For retail investors who are dissatisfied with the current state of affairs in conventional investments, this could represent a major opportunity.
Visual artists working in the current art scene are usually relative unknowns, at least at first, which makes it likely that they would initially sell their work for a small amount. As they become more popular, these works can enjoy far greater margins than even those of the world’s most famous painters. The production of additional works by these artists will help to further fuel the amount of publicity they receive, which in turn can boost the potential profits investors might see from them.
Contemporary art from artists proven to command millions is perhaps the most profitable of all art investment categories, even in an inflationary period. Representatives from Masterworks have seen annualized net returns of 32% for works by Banksy. Some works from artists like Simone Leigh were purchased so inexpensively that they returned more than 300% for investors.
While some in the industry have claimed that blue-chip art is the exception that proves the rule, average annual returns from the art market as a whole are somewhere around 7.6%, which just about mirrors traditional financial markets. There are never any guarantees when it comes to investing, but this does seem to suggest that investors who purchase a number of shares in a piece of art stand a roughly equivalent chance at appreciation as those who purchase speculative funds.

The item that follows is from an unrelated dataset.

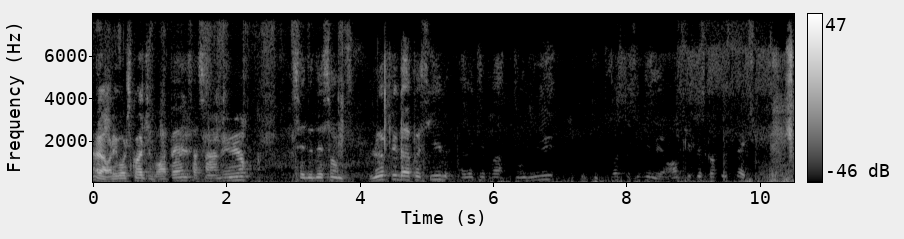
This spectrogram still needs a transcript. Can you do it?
Alors les wall squats, je vous rappelle, face à un mur, c'est de descendre le plus bas possible avec les bras tendus, proche du mur. Ensuite le scorpion stretch.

Newer investors might be inclined to try out NFTs, due in no small part to the power of media hype around this asset class. While it’s true that promotional considerations have forced the price of some NFT cards through the roof, this has also led many of them to prove somewhat dangerous for newer investors.
Many believe that signing up for a platform like Masterworks might be the best way for individuals to buy a small piece of the market. Ironically, doing so may be a great way to take advantage of sudden periods of promotional interest.
Past performance is never a foolproof indicator of future gains, so it’s important to keep in mind that there’s no one single way individual investors can pick winners in the art market. It does make sense to pay attention to artists that are getting a great deal of coverage in the media, however.
Nara Yoshitomo is an excellent example. The 63-year-old artist provided the cover art for rock groups like R.E.M. before bursting onto the contemporary art scene in earnest. There he started to get so much attention that representatives from Masterworks took interest and predicted that his 2014 painting entitled Wounded is likely to attract a great deal of interest.
That’s precisely why it was selected for use as a fractional investment product. Since real artwork is tangible, it should always hold onto at least some of its value regardless of how fast money inflates. That’s perhaps the biggest difference between investing in physical non-traditional assets and investing in digital artwork. Due to the fact that the sale of paintings long predated the current explosion of Internet commerce, there’s even a pre-existing legal framework designed to protect consumers.
Situations that might negatively impact the mainstream securities market shouldn’t have as big an impact on the art market as a result. Investors are always encouraged to research everything they put money in, but it does seem like the blue-chip art market is quickly becoming a more democratic place to grow one’s wealth.
Disclaimer: MoneyMagpie is not a licensed financial advisor and therefore information found here including opinions, commentary, suggestions or strategies are for informational, entertainment or educational purposes only. This should not be considered as financial advice. Anyone thinking of investing should conduct their own due diligence.